■ Problem to work on ■
Copy the data exactly, pictures aside.

■ Input data ■
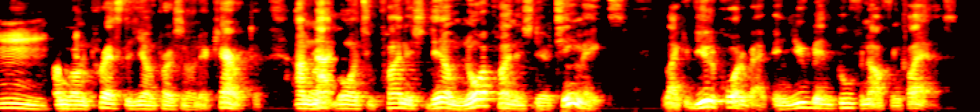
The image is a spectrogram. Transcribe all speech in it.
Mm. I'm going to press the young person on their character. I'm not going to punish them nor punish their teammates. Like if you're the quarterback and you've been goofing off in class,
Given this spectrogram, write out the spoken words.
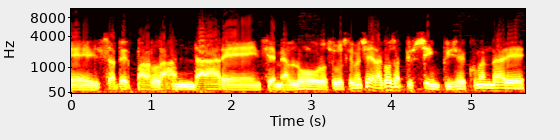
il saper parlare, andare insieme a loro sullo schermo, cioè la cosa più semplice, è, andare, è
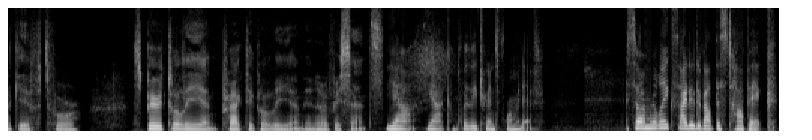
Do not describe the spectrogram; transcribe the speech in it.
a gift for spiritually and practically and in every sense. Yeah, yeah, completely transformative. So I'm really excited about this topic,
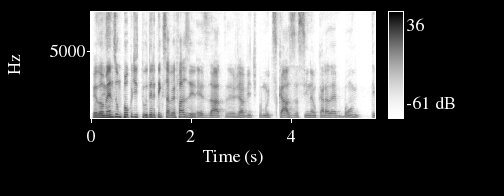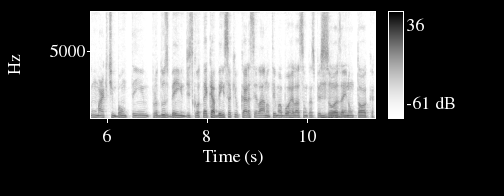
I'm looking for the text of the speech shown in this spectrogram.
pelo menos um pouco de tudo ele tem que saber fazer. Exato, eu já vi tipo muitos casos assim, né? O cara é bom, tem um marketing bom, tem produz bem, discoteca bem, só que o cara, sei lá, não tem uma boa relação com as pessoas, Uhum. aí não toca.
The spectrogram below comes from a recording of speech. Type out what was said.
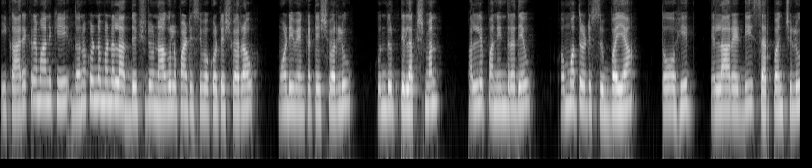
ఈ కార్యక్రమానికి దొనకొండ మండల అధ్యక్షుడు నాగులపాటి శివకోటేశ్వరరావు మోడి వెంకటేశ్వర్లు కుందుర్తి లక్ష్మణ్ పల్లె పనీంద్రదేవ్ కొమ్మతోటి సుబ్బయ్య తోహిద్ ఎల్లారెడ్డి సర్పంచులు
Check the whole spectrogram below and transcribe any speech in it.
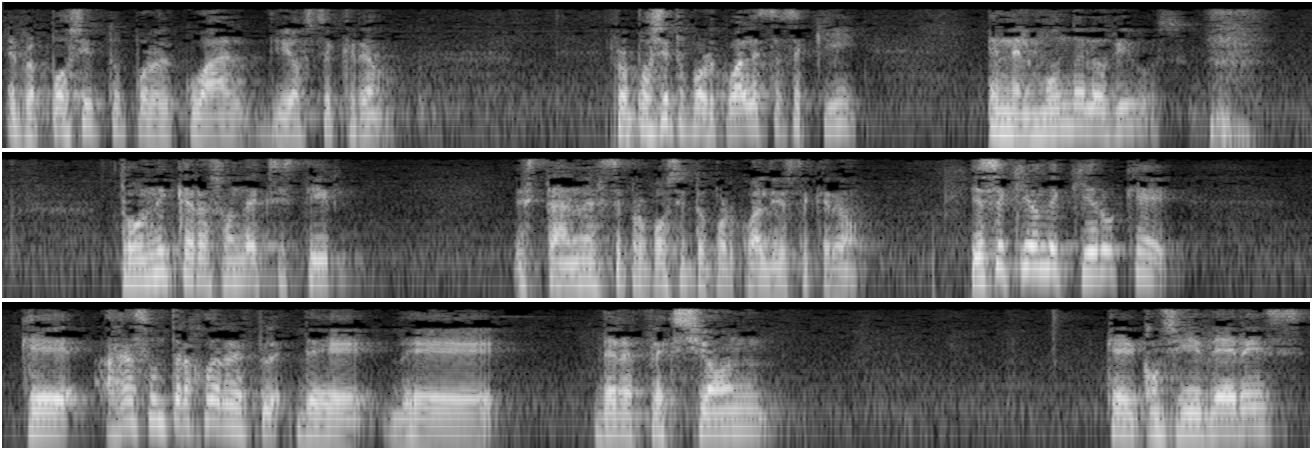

■ Result below ■
The image is a spectrogram. Transcribe all speech in it.
Mm. I'm going to press the young person on their character. I'm not going to punish them nor punish their teammates. Like if you're the quarterback and you've been goofing off in class,
Given this spectrogram, write out the spoken words.
il saper parlare, andare insieme a loro sullo schermo, cioè la cosa più semplice, è, andare, è
Do not describe the spectrogram; transcribe the speech in it.
a gift for spiritually and practically and in every sense. Yeah, yeah, completely transformative. So I'm really excited about this topic,
I'm looking for the text of the speech shown in this spectrogram.
pelo menos um pouco de tudo ele tem que saber fazer. Exato, eu já vi tipo muitos casos assim, né? O cara é bom, tem um marketing bom, tem produz bem, discoteca bem, só que o cara, sei lá, não tem uma boa relação com as pessoas, Uhum. aí não toca.
The spectrogram below comes from a recording of speech. Type out what was said.
ఈ కార్యక్రమానికి దొనకొండ మండల అధ్యక్షుడు నాగులపాటి శివకోటేశ్వరరావు మోడి వెంకటేశ్వర్లు కుందుర్తి లక్ష్మణ్ పల్లె పనీంద్రదేవ్ కొమ్మతోటి సుబ్బయ్య తోహిద్ ఎల్లారెడ్డి సర్పంచులు
Check the whole spectrogram below and transcribe any speech in it.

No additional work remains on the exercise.